Young people from Brieselang and Santiago meet at school meetings in Germany to implement content of the partnership


October 18, 2010 | From August 31 to September 9, the much anticipated meeting between student delegations of the Hans-Klakow School (Brieselang) and the Millahue School (Santiago de Chile) took place. Strategies for solutions on topics such as democracy and power, global values, as well as street football and conflict resolution were discussed in workshops, and commitments were made to new approaches for their work in Brieselang and Santiago.

In this work they draw on the long history of their learning partnership. Between the first meeting in September 2009 and this year’s meeting, both schools have been busy working in-depth in the form of project weeks on the topic of democracy in school and global understanding, especially surrounding the life philosophy of Ubuntu. CHIGOL and KICKFAIR accompany the long-term, laid-out learning process at the school and learning-levels.

At the center of both meetings stand the topics and interests of the young people themselves. The content of the workshop was documented in the song “Hoffnung Callejera,” with support from music educators in Brieselang. As early as the first exchange meeting in 2009, young people from CHIGOL, together with the guest students from Brieselang, were already developing the first version of “Hoffnung Callejera 1.0,” which explains the role of street football in the meeting.

During the second exchange meeting, this time with more time and budget, the second song “H.C. 2.0” emerged. The young rappers wrote their own texts on topics such as street football and values, friendship, and social learning and recorded them in a small studio in Falkensee.

Following the meeting, both delegations developed the next steps over Skype, in which they committed to becoming school mentors on the methods and global content. Both sides agreed on the goal to further develop the content of the meeting, make a follow-up project, and let the entire school participate in the content.

Cre-Arte holds Ubuntu Week at GLF schools in Bariloche


September 27, 2010 | In Argentina, young people are also currently dealing with the South African philosophy of Ubuntu (see report below). To begin the second half of the school year, three different schools held Ubuntu Weeks with a variety of workshops. The goal of Ubuntu Week is to work on the South African philosophy of UBUNTU in different ways with students through topics such as solidarity, respect, and cohesion.
With the aid of an interview with Desmond Tutu, students link these values with the content of street football and carry them over into other areas of their everyday lives. “Football cannot be won by one person alone, we are also a team off of the field,” Oracio (8 years old) gave as an example.
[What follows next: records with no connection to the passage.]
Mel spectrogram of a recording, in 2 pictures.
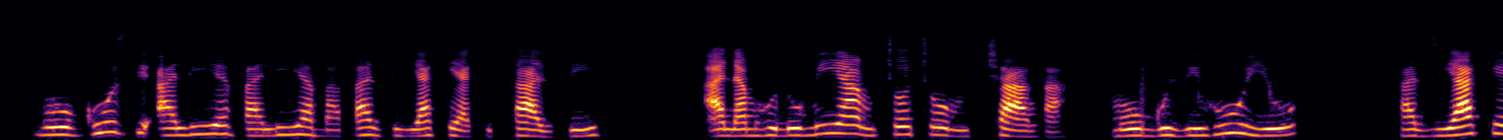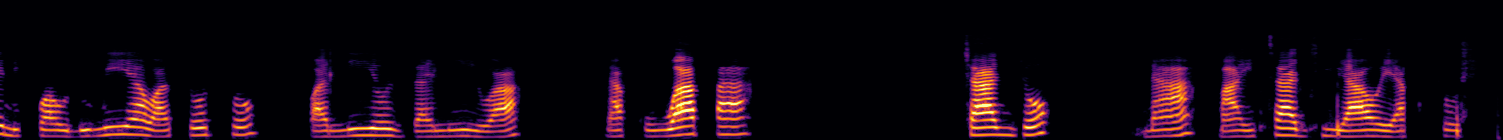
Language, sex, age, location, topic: Swahili, female, 25-35, Mombasa, health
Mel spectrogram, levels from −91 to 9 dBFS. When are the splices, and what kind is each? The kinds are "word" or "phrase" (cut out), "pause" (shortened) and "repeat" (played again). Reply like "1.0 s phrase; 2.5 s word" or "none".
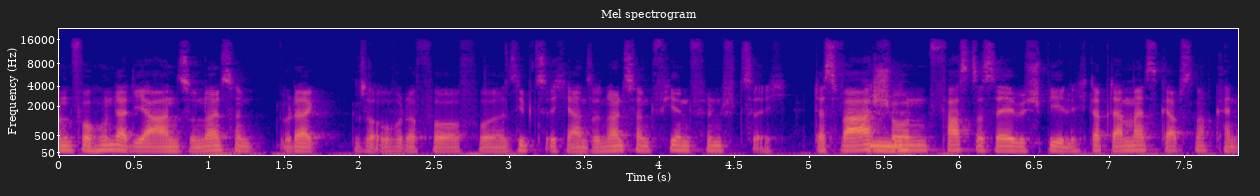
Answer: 1.4 s pause; 4.9 s pause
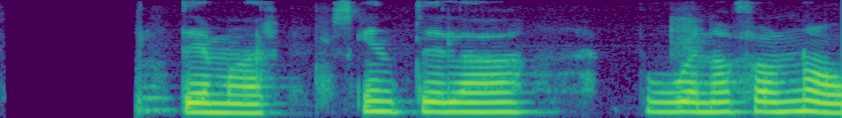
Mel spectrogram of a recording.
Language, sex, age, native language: Icelandic, female, 11, Icelandic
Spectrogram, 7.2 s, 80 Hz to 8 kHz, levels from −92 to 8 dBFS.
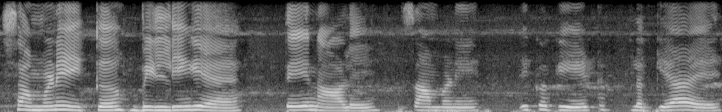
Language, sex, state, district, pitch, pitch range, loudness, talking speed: Punjabi, female, Punjab, Pathankot, 240 Hz, 225-260 Hz, -13 LUFS, 90 wpm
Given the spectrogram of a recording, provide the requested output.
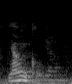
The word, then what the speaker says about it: Yankel: I once had a long discussion with a philologist about it, and Lamaisa, whatever the makar of it is, the Litvish Russian pronunciation of Ayin is sometimes a Nun. Like, how do you say the colloquial Yaakov? Yankel. Where does Yankel come from?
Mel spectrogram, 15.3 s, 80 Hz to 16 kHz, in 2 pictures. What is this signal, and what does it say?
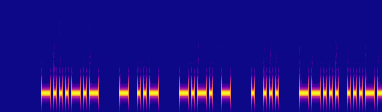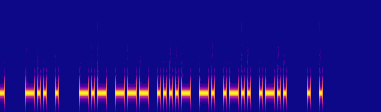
Morse code, heard as a keyed tone, about 20 wpm, 700 Hz. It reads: <BK> TU CT ES 73 DE KO4NLL EE
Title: POTA QSO Practice - 20wpm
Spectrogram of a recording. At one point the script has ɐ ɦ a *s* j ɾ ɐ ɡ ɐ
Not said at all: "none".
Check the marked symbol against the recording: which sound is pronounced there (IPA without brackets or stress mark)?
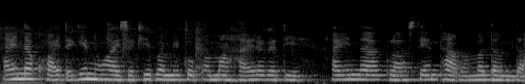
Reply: none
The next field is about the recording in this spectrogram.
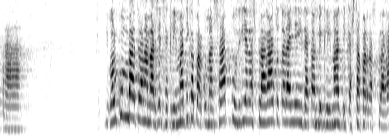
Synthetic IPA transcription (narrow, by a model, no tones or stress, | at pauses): t̪ɾa | siβɔlˠkumbat̪ɾələməɾʒɛnsjəklimat̪ikəpəɾkumənsapuðɾiəðəspləɣat̪ot̪ələʎejðəkambiklimat̪ikəst̪apəɾðəspləɣ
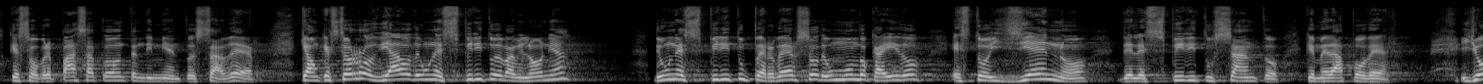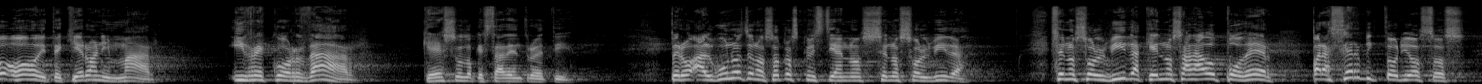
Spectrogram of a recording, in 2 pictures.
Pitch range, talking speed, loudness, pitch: 165-225 Hz, 140 wpm, -23 LUFS, 195 Hz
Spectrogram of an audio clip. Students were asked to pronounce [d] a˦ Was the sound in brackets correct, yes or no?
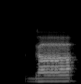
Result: no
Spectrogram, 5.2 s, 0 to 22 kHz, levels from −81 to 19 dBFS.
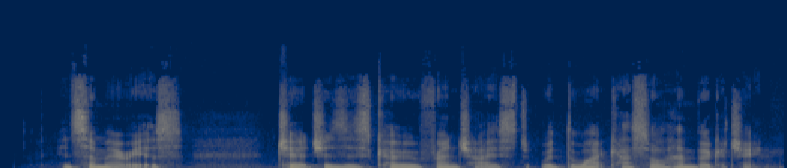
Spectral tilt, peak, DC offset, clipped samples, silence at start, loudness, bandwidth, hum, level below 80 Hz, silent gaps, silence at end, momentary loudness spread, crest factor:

These and similar thoughts became tangible for young people through the cooperation game, in which team spirit and creativity are demanded.

Global Learning through Football (GLF) schools worldwide learn about Ubuntu

30. August 2010 | What does Ubuntu mean? Students from GLF schools ask themselves this question throughout the world. The discussions are based on an interview with Desmond Tutu, published in Learning Circle South Africa, in which he describes the vision for a peaceful and respectful coexistence.
Through the motto “my world is local – my vision global,” students deal with the questions of what Ubuntu means for the coexistence of people worldwide, for their own local environment, as well as what parallels this philosophy has to street soccer and how they can contribute to all of this personally.